Turbine at Dinorwig Power Station, 2003: http://tss-static.com/remotemedia/
Gawarkiewicz R.: Problem wyboru bezsmarowego materiału ślizgowego dla
łożysk pracujących w warunkach małych oscylacji. Tribologia – Teoria i Praktyka
nr 211 (2007), pp. 57–69 (in Polish).
Gawarkiewicz R., Wasilczuk M.: Wear measurements of self lubricating bearing
materials in small oscillatory movement. An International Journal on the Science
and Technology of Friction, Lubrication and Wear, Vol. 263 (2007), pp. 458–462.
Olszewski O., et al.: Prognozowanie trwałości skojarzeń ślizgowych w warunkach
występowania drgań. Report from researches financed by the Polish Committee
of Scientific Research, project No No. 7T07C 008 17, Politechnika Gdańska,
Gdańsk 2000 (in Polish).
Gawarkiewicz R., et al.: Analiza właściwości tribologicznych wybranego
bezsmarowego materiału łożyskowego w warunkach mikrooscylacji stycznych
w płaskim skojarzeniu ślizgowym. Report from researches financed by the Polish
Committee of Scientific Research, project No. 4 T07B 06328, Politechnika
Gdańska, Gdańsk 2007 (in Polish).
Po badaniach tribologicznych grupy bezsmarowych materiałów
łożyskowych w warunkach małych oscylacji, na specjalnie wykonanym
w Politechnice Gdańskiej stanowisku badawczym, postanowiono zbadać,
czy sztywność elementów głowicy badawczej wpływa na otrzymany wynik
eksperymentu. W tym celu przeprowadzono komputerowe symulacje pracy
węzła badawczego, wykorzystując metodę elementów skończonych. Model
stworzono w taki sposób, aby była możliwa pełna kontrola jego geometrii,
obciążenia, warunków brzegowych – i to na każdym etapie symulacji.
Badania teoretyczne objęły etapy przygotowania elementów głowicy
badawczej do testu, mocowania próbek oraz przeprowadzenie pełnego

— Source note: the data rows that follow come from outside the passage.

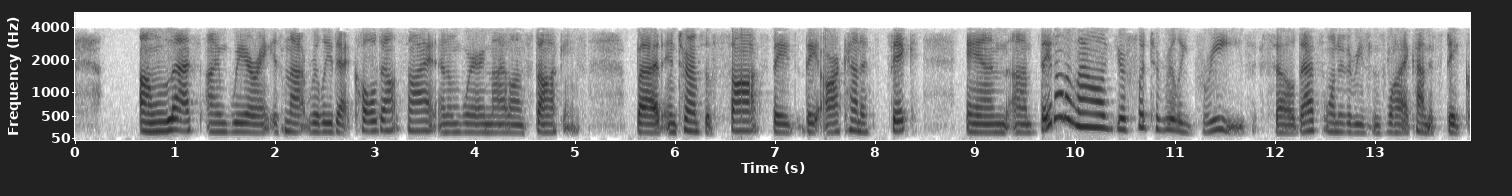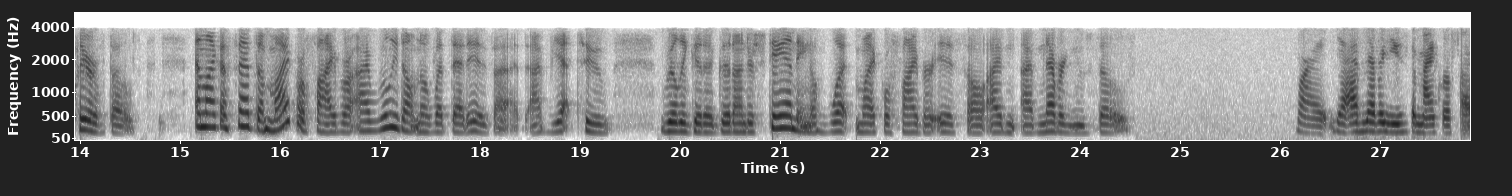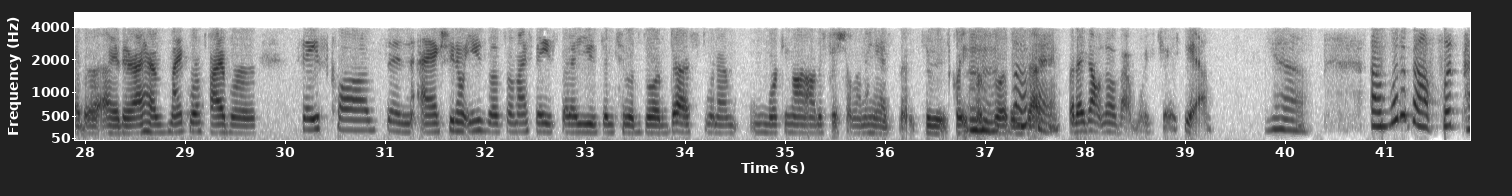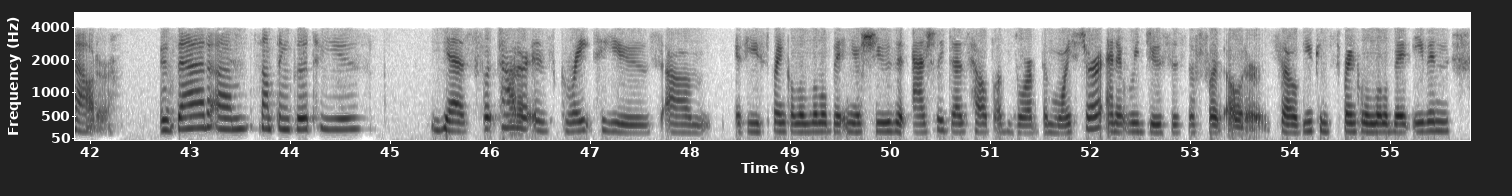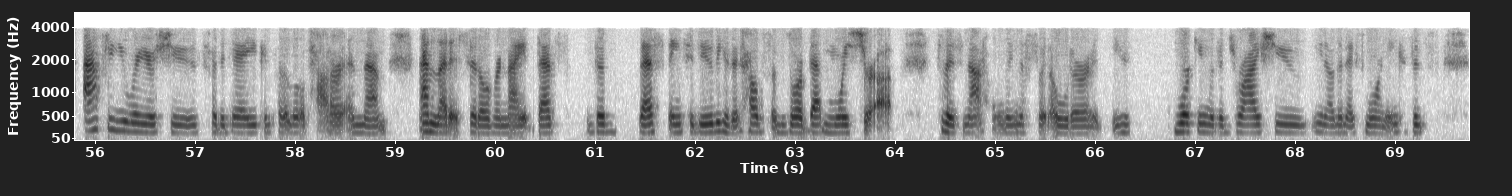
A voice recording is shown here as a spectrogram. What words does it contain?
unless I'm wearing. It's not really that cold outside, and I'm wearing nylon stockings. But in terms of socks, they they are kind of thick, and um, they don't allow your foot to really breathe. So that's one of the reasons why I kind of stay clear of those. And like I said, the microfiber, I really don't know what that is. I, I've yet to really get a good understanding of what microfiber is, so I've, I've never used those. Right. Yeah, I've never used the microfiber either. I have microfiber face cloths, and I actually don't use those for my face, but I use them to absorb dust when I'm working on artificial enhancements. So it's great for mm-hmm. absorbing okay. dust. But I don't know about moisture. Yeah. Yeah. Uh, what about foot powder? Is that um, something good to use? Yes, foot powder is great to use. Um, if you sprinkle a little bit in your shoes, it actually does help absorb the moisture and it reduces the foot odor. So if you can sprinkle a little bit, even after you wear your shoes for the day, you can put a little powder in them and let it sit overnight. That's the best thing to do because it helps absorb that moisture up so that it's not holding the foot odor. You working with a dry shoe, you know, the next morning because it's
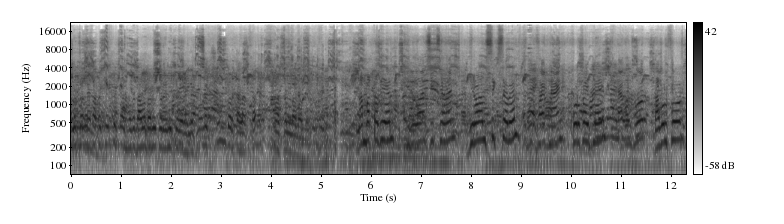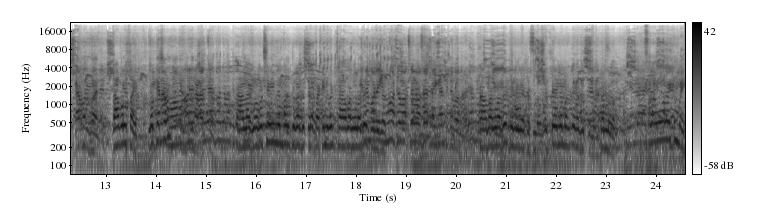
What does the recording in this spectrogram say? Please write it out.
আলোচনার সাপেক্ষে একটু কম হবে দামাদামি করে নিতে পারেন। অনেক সুন্দর কালারটা মার্শাল্লাহ ভালো। নাম্বারটা দিয়েন। Zero one six seven zero one six seven five nine four five nine double four double four double five. Double five location তাহলে অবশ্যই এই নাম্বারে যোগাযোগ করে পাঠিয়ে নেবেন। সাহা বাংলাদেশ সাহা বাংলাদেশ ডেলিভারি আছে অবশ্যই এই নাম্বারে যোগাযোগ করবেন। ধন্যবাদ। আসসালামু আলাইকুম ভাই।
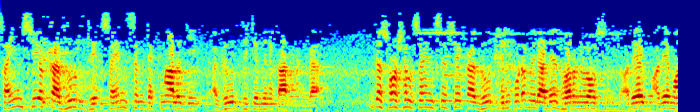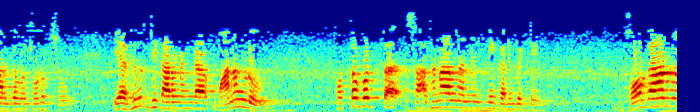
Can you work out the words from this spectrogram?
సైన్స్ యొక్క అభివృద్ధి సైన్స్ అండ్ టెక్నాలజీ అభివృద్ధి చెందిన కారణంగా ఇంకా సోషల్ సైన్సెస్ యొక్క అభివృద్ధిని కూడా మీరు అదే ధోరణిలో అదే అదే మార్గంలో చూడొచ్చు. ఈ అభివృద్ధి కారణంగా మానవుడు కొత్త కొత్త సాధనాలన్నింటినీ కనిపెట్టి భోగాన్ని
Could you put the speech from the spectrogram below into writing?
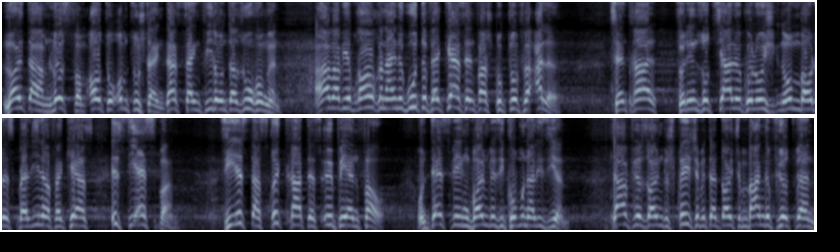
Leute haben Lust, vom Auto umzusteigen. Das zeigen viele Untersuchungen. Aber wir brauchen eine gute Verkehrsinfrastruktur für alle. Zentral für den sozialökologischen Umbau des Berliner Verkehrs ist die S-Bahn. Sie ist das Rückgrat des ÖPNV. Und deswegen wollen wir sie kommunalisieren. Dafür sollen Gespräche mit der Deutschen Bahn geführt werden.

cyklu ich współpracy z przeciwpróbką w ruchu posuwisto-zwrotnym. Na
koniec porównano otrzymane wyniki z wynikami z badań